# This is a bit off on the colour axis which is probs just because of my conversion from Av to Ab and Au
UV_cmd.plot(log_age=6.8, loc=ax[0,0])
ax[0,0].scatter(cyg_UV, cyg_V, s=70, marker='x')

BV_cmd.plot(log_age=6.8, loc=ax[0,1])
ax[0,1].scatter(cyg_BV, cyg_V, s=70, marker='x')

myplot.set_xlim([-1,2.0])

# this is not the same data as the paper
UV_cmd.plot(log_age=6.8, loc=ax[1,0])
ax[1,0].scatter(usco_UV, usco_V, s=100, marker='x')

BV_cmd.plot(log_age=6.8, loc=ax[1,1])
ax[1,1].scatter(usco_BV, usco_V, s=100, marker='x')

for axis in ax.reshape(4):
    axis.set_ylabel('V', fontsize=14)
    axis.set_ylim([2,-10])

for i in [0,1]:
    ax[i,0].set_xlim([-2,4])

    ax[i,1].set_xlim([-1,2])


ax[0,0].text(1,0, 'Cygnus OB2\nZ=0.020\nlog(age)=6.8 yrs', fontsize=16)
ax[0,1].text(0.5,0, 'Cygnus OB2\nZ=0.020\nlog(age)=6.8 yrs', fontsize=16)
ax[1,0].text(1,0, 'USco\nZ=0.020\nlog(age)=6.8 yrs', fontsize=16)
ax[1,1].text(0.5,0, 'USco\nZ=0.020\nlog(age)=6.8 yrs', fontsize=16)
[26]:
Text(0.5, 0, 'USco\nZ=0.020\nlog(age)=6.8 yrs')
_images/CMDs_39_1.png

YOU’RE ALL SET!

I hope you found this tutorial useful.
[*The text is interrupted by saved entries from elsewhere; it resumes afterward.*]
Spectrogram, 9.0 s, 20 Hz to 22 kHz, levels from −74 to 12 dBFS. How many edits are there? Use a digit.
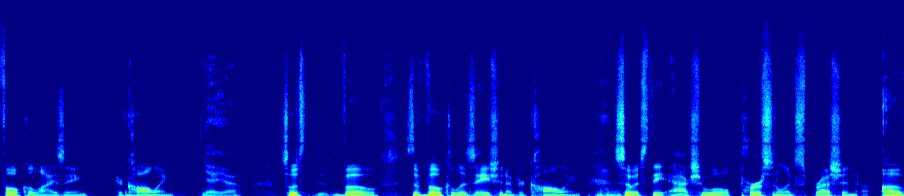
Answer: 1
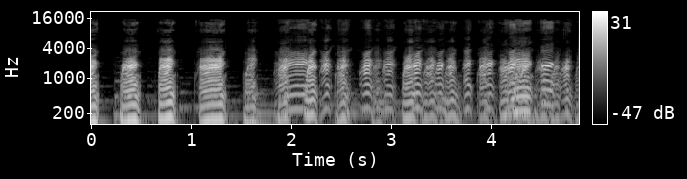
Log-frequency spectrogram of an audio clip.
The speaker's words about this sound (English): Soon a whole flock of ducks had gathered in the tree around them.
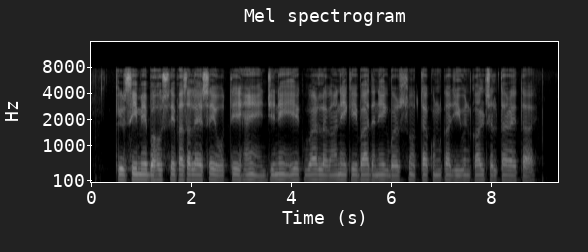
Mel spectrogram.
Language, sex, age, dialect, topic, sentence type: Hindi, male, 18-24, Awadhi Bundeli, agriculture, statement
If you encountered any problems, or would like to make a suggestion, feel free to open an issue on hoki GitHub page here or on the hoki_tutorials GitHub there.